● Given entries:
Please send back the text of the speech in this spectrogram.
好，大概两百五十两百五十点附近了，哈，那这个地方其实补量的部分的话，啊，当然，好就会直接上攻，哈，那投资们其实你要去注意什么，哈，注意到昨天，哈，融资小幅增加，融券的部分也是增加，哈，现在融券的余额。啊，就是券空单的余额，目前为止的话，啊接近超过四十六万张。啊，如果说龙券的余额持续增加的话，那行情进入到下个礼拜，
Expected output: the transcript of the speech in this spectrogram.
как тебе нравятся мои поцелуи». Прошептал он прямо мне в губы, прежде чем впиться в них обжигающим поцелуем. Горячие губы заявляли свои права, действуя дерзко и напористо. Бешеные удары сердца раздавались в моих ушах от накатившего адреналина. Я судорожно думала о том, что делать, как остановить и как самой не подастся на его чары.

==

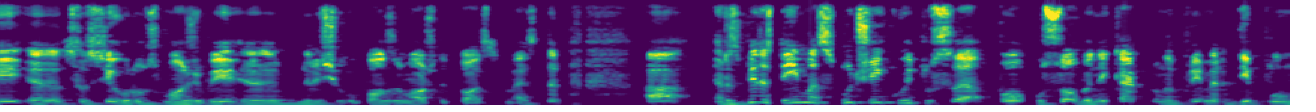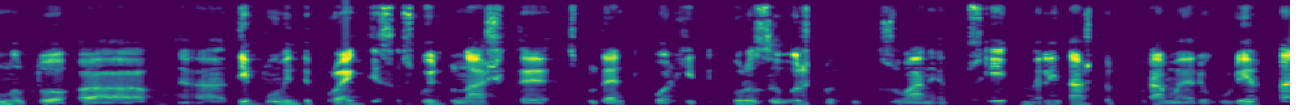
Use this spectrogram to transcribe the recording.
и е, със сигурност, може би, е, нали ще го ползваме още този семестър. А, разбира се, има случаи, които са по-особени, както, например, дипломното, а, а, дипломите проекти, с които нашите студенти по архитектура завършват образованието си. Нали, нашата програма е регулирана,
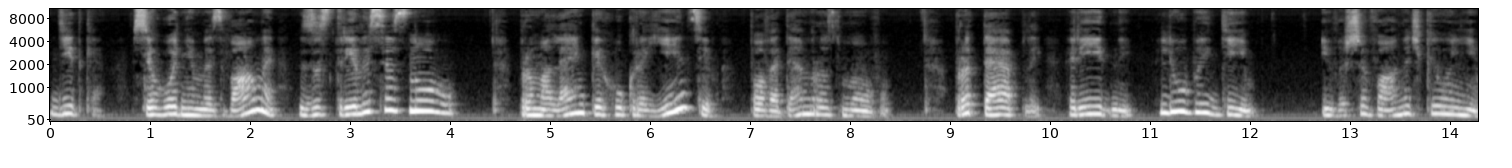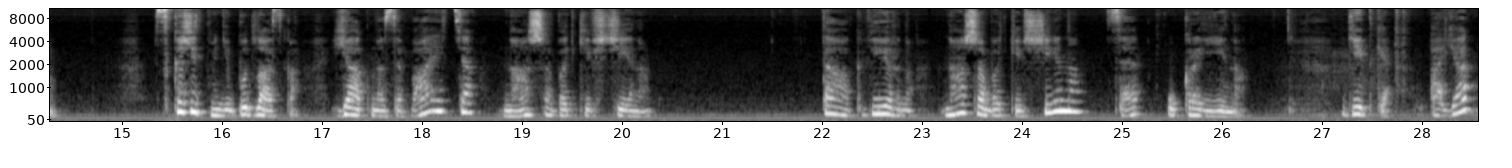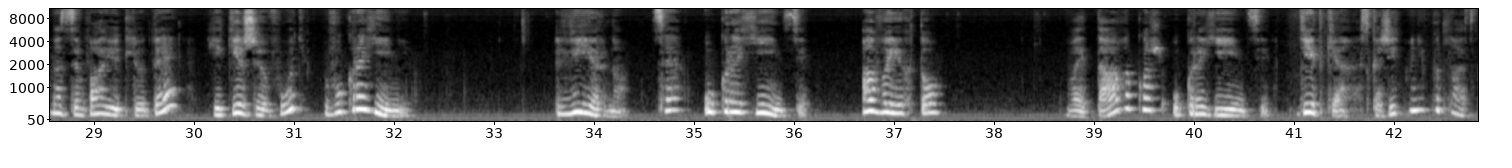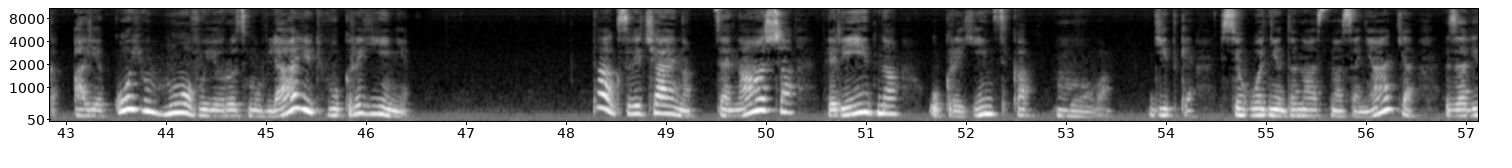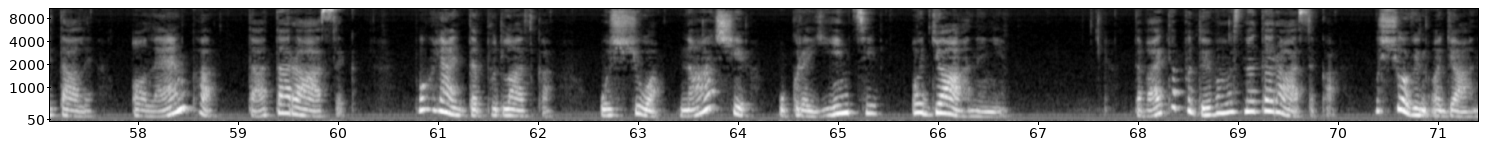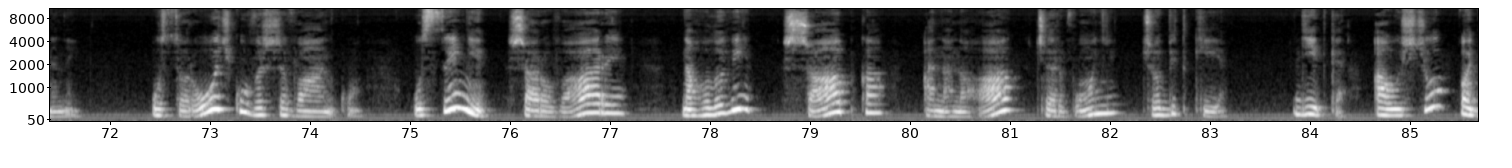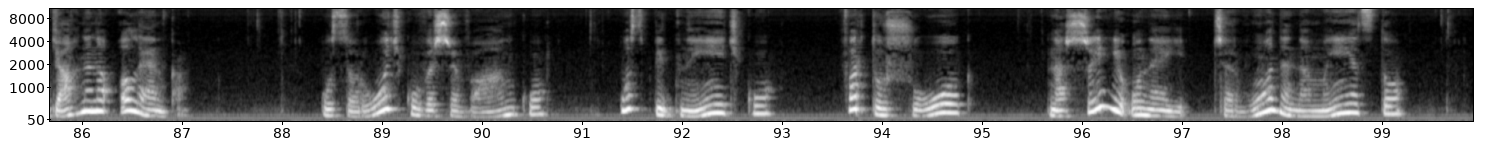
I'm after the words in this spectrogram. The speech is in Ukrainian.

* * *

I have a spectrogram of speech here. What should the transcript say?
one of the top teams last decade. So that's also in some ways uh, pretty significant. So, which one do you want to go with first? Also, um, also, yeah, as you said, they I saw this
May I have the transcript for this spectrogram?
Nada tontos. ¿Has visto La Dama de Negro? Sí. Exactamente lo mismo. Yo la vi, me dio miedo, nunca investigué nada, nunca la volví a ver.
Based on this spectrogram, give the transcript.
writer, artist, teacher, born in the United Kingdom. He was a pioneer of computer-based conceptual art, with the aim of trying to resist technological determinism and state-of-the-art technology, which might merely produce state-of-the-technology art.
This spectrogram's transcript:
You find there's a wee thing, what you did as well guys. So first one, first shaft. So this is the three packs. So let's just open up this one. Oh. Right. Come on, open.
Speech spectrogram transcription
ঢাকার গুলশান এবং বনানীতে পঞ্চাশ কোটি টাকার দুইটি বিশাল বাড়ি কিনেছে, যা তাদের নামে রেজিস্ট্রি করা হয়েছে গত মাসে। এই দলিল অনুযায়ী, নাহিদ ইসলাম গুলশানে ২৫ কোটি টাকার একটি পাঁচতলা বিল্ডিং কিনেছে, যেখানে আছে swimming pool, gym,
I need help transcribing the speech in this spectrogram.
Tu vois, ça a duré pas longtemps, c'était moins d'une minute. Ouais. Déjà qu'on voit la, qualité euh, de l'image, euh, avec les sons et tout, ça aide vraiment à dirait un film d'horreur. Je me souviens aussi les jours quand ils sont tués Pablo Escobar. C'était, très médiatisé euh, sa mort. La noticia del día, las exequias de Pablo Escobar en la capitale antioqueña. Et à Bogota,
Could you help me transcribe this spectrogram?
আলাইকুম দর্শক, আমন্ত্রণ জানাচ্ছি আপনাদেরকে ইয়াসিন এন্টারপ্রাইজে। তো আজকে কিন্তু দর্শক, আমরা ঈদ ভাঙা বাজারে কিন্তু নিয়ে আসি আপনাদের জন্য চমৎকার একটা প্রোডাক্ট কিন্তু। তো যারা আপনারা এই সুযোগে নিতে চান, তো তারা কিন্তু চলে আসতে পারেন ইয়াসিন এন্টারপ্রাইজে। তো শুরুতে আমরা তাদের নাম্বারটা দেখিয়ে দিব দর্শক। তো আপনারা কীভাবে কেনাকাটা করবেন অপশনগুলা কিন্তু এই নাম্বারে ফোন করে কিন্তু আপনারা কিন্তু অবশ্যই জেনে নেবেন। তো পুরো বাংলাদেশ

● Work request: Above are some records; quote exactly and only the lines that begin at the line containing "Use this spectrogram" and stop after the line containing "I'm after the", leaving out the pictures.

● Your solution:
Use this spectrogram to transcribe the recording.
и е, със сигурност, може би, е, нали ще го ползваме още този семестър. А, разбира се, има случаи, които са по-особени, както, например, дипломното, а, а, дипломите проекти, с които нашите студенти по архитектура завършват образованието си. Нали, нашата програма е регулирана,
I'm after the words in this spectrogram. The speech is in Ukrainian.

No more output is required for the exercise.